I hope these tips and comments will help, but if anyone has any questions or would like to learn more, please do contact me via my website and I’ll be happy to assist.

Thanks so much Graeme for taking the time to share your experiences. I’ve found it really useful.

Graeme Cumming is the author of Ravens Gathering, “a dark and creepy piece of horror and mystery writing”. His talk, “How to Become a Bestseller” gives an insight into the modern world of writing and publishing. For fun, he is also currently Education Director at Sheffield Speakers Club. You can read more about Graeme and his work at www.graemecumming.co.uk.

Flash Fiction – Buttercups

Image courtesy of Jennifer Pendergast

 

You loved playing dress up, twirling in my far-too-large wedding dress until your heel caught in the lace and you tumbled onto the dried grass.

‘Mummy.’ Your lip trembled and I plucked a buttercup, shining gold in the sun, telling you it was a magic flower. All was well in your small world once more.

I blink. Somehow time has slipped passed. Weeks, months, years.

You rush towards me. This time it’s a gown and mortar board that swamps your still-small frame.

‘Mum!’ You’re nervous. I push a buttercup into your hand.

‘Collect your degree, darling.’

Your world is larger now, but I’m still here. Always.

 

‘Buttercups’ was written for Friday Fictioneers. A weekly 100 word story challenge inspired by a photo prompt. Hosted by Rochelle

 

Flash Fiction – Act in haste…

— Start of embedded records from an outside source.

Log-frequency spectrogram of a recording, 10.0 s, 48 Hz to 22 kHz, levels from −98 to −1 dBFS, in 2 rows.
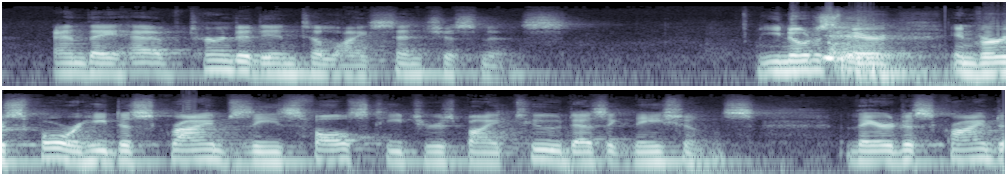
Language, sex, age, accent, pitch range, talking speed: English, male, 30-49, American, 120-140 Hz, 145 wpm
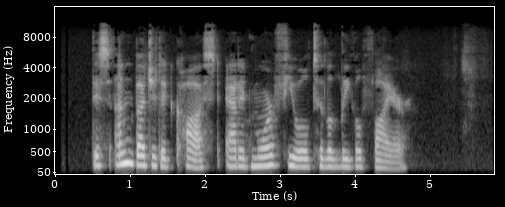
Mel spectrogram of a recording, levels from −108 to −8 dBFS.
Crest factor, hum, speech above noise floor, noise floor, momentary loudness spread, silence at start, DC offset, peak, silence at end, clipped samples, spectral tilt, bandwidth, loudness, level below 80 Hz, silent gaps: 18 dB; none; 44 dB; -74 dBFS; 10 LU; 0.5 s; under 0.1%; -14 dBFS; 0.35 s; under 0.1%; -4.5 dB/octave; 11 kHz; -31 LUFS; -82 dBFS; none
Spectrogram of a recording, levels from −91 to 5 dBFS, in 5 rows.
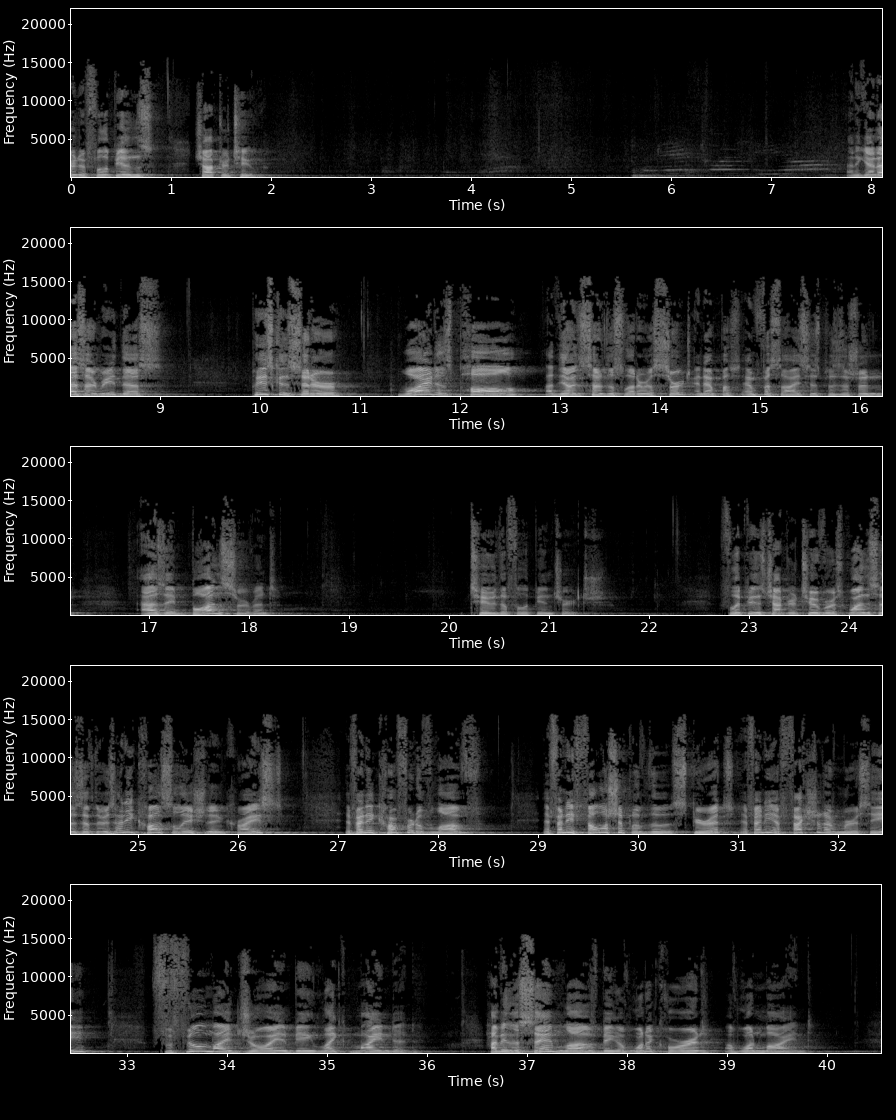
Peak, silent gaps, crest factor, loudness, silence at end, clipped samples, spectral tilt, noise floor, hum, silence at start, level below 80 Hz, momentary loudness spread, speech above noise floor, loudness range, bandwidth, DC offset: -10 dBFS; none; 22 dB; -30 LUFS; 0.7 s; under 0.1%; -4 dB/octave; -75 dBFS; none; 0 s; -72 dBFS; 12 LU; 45 dB; 8 LU; 15.5 kHz; under 0.1%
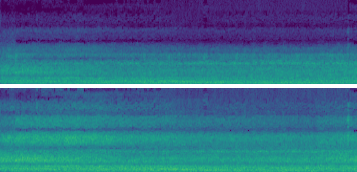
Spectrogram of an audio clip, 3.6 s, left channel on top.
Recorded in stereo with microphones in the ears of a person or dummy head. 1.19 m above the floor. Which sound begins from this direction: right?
A vehicle, at 0.0 s.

Image courtesy of Shaktiki Sharma

 

‘Dan said ‘I’m going to give Stella the sack.’ Hilda relayed.

Stella’s throat burned hot. How could he? Today? It’s 30 years since she started here. Not that anyone remembered. She’d helped his wife arrange a birthday party for him too.

Stella fired off an email telling her boss everyone called him fish breath behind his back. She pressed send and gathered her belongings and her dignity, and stood.

‘Not going anywhere, Stella?’ Dan carried in a cake. Thirty candles flickering. ‘I said this morning I’m going to get you back for the party and surprise you!’

‘Sorry,’ mouthed Hilda. ‘Misheard.’

 

This week my sister asked for a more lighthearted story and as it’s International Women’s Day and she’s the strongest woman I know I had to step outside my comfort zone and give it a go. 

Big thanks to everyone who has read, reviewed and recommended The Sister. Yesterday my publisher rang to congratulate me on half a million sales. You can read the first thought that popped into my head here. World Book Day was another step outside my comfort zone. An introverted writer giving a talk to 250 kids. What could possibly go wrong? I blogged about that here.

‘Act in haste’ was written for Friday Fictioneers. A weekly 100 word story challenge inspired by a photo prompt and organised by Rochelle